"Bockino empowers the reader to go skinny dipping in the unknown—I dare you to read it and stay put." —Peter Wortsman, author of Ghost Dance in Berlin

Wake Up and Smell the Shit

WUSS_Front Cover-webSTAND BACK! The 31 tales in this raunchy round-the-world romp might get you dirty.

We've all had unspeakable experiences while traveling that we're ashamed to admit, but these often become our best stories in the re-telling. The writers in this collection cast inhibition aside and reveal their weirdest and worst moments and how they made the best of them. And memorable moments in exotic destinations come in all shapes and sizes: insects as big as Pam Anderson’s left tit, regrettable sex, stink-eyed officials, horrible healers, Lady Gaga’s shoes and Madonna’s special meal, trigger-happy militants, and peeping Tom rock stars.

50 Places in Rome, Florence, and Venice Every Woman Should Go

50rome_s.gif “Makes me want to pack my bag and follow Van Allen's alluring suggestions. Andiamo!” —Frances Mayes, author of Under the Tuscan Sun “Van Allen warms the room with her memories and imagination...precise and true.” —The New York Times Following the critically acclaimed 100 Places in Italy Every Woman Should Go, Susan Van Allen adds new gems to her selection of the best spots for female travelers in Italy’s most popular cities, along with enticing Golden Day itineraries to make vacation dreams come true. Like a savvy traveler girlfriend whispering in your ear, she guides readers to masterpieces where women are glorified—from Rome’s Pieta to Florence’s Birth of Venus and to best spots for wine tasting, chocolate, gelato, artisan shopping experiences to meet leather craftsmen or glass blowers, and places for adventures such as rolling pasta or rowing like a gondolier. She provides fresh, practical tips giving readers an insider’s secrets on what to pack, the best places to get their hair styled, and how to shop for bargain souvenirs.

The Best Travel Writing, Volume 10

The-Best-Travel Writing-Volume-10CELEBRATING GREAT TRAVEL WRITING Travelers’ Tales publishes books about the world and life-changing experiences that happen on the road. The Best Travel Writing, Volume 10 is our latest collection of great stories guaranteed to ignite your wanderlust. Includes Grand Prize Winners of the Solas Awards.

EDITORS’ CHOICE — This Week’s Story

Almost Blond in Nepal

travelers-talesBy Nancy Bartley

Funny Travel Story Gold Winner in the Thirteenth Annual Solas Awards

I never asked to look like a female wrestler. You know the blondes in bikinis who toss each other around the ring or wallow wantonly through mud. But then again, maybe my problem simply was a matter of hair color – streaks of blond highlights in my brown hair, hair-coloring that marked me as distinctively western from my bangs to my trekking pants.

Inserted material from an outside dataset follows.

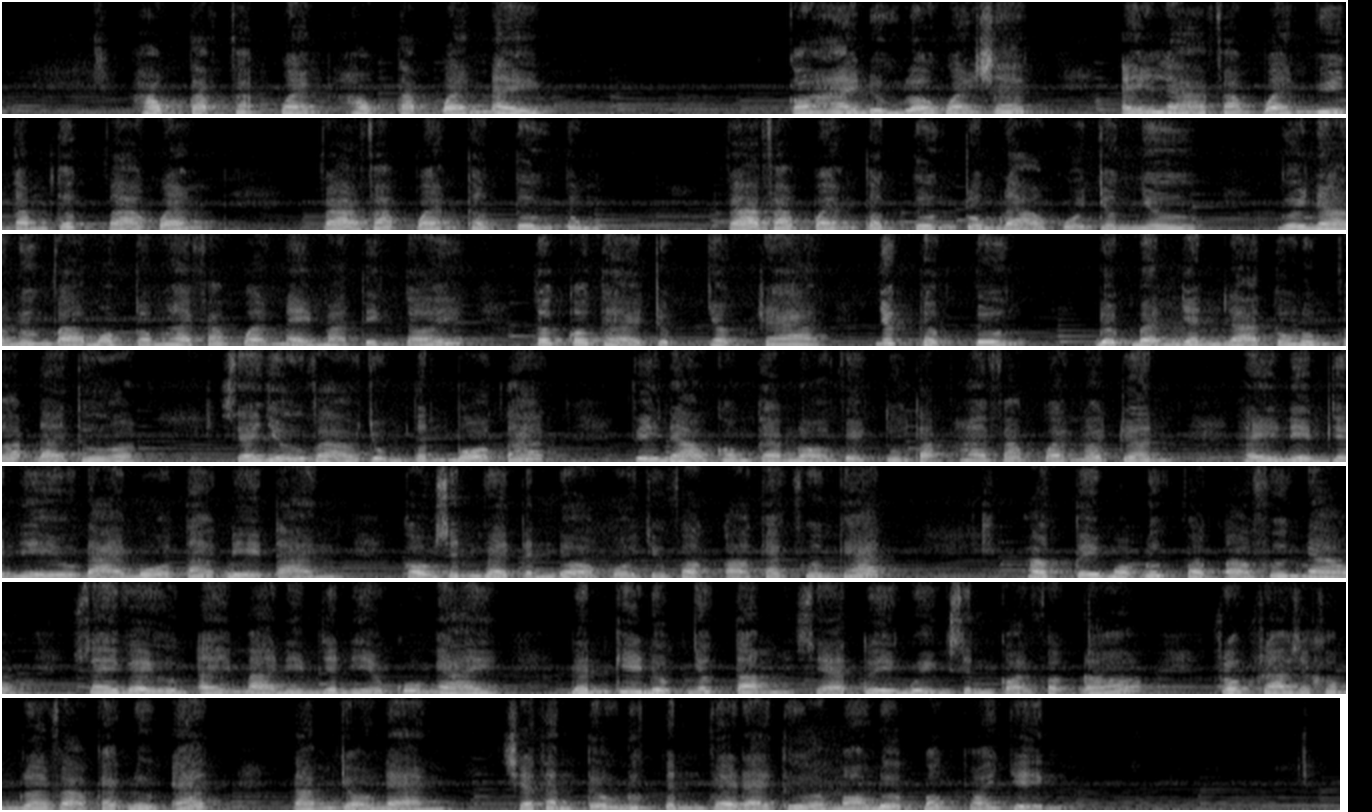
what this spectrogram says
Học tập pháp quán, học tập quán này có hai đường lối quán sát, ấy là pháp quán duy tâm thức và quán và pháp quán thật tướng tung và pháp quán thật tướng trung đạo của chân như. Người nào nương vào một trong hai pháp quán này mà tiến tới, tất có thể trực nhật ra nhất thực tướng, được mệnh danh là tu đúng pháp đại thừa, sẽ dự vào chủng tính Bồ Tát. Vị nào không cam nổi việc tu tập hai pháp quán nói trên, hãy niệm danh hiệu Đại Bồ Tát Địa Tạng, cầu xin về tịnh độ của chư Phật ở các phương khác. Hoặc tùy một Đức Phật ở phương nào, xoay về hướng ấy mà niệm danh hiệu của Ngài, đến khi được nhất tâm sẽ tùy nguyện sinh cõi Phật đó, rốt ráo sẽ không rơi vào các đường ác, tám chỗ nạn, sẽ thành tựu đức tin về Đại Thừa mau được bất thoái chuyển.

I was in disbelief when one of the men gathered around the television at my hotel first mistook me for a pro wrestler. I’m a writer, not a wrestler, I protested. I was in Nepal, going to Mount Everest Base Camp to do a book on an American mountain climber who had two-minutes of fame for the heroic rescue of a climber left for dead. But the trouble began long before I boarded the Twin Otter for Lukla and the remote regions of Nepal. It began in Thamel, the tourist section of Kathmandu where trekkers and climbers buy outdoor gear at good prices. I was minutes from the hotel when a young man began to follow closely behind me. As I would learn, he had a great fascination with my hair.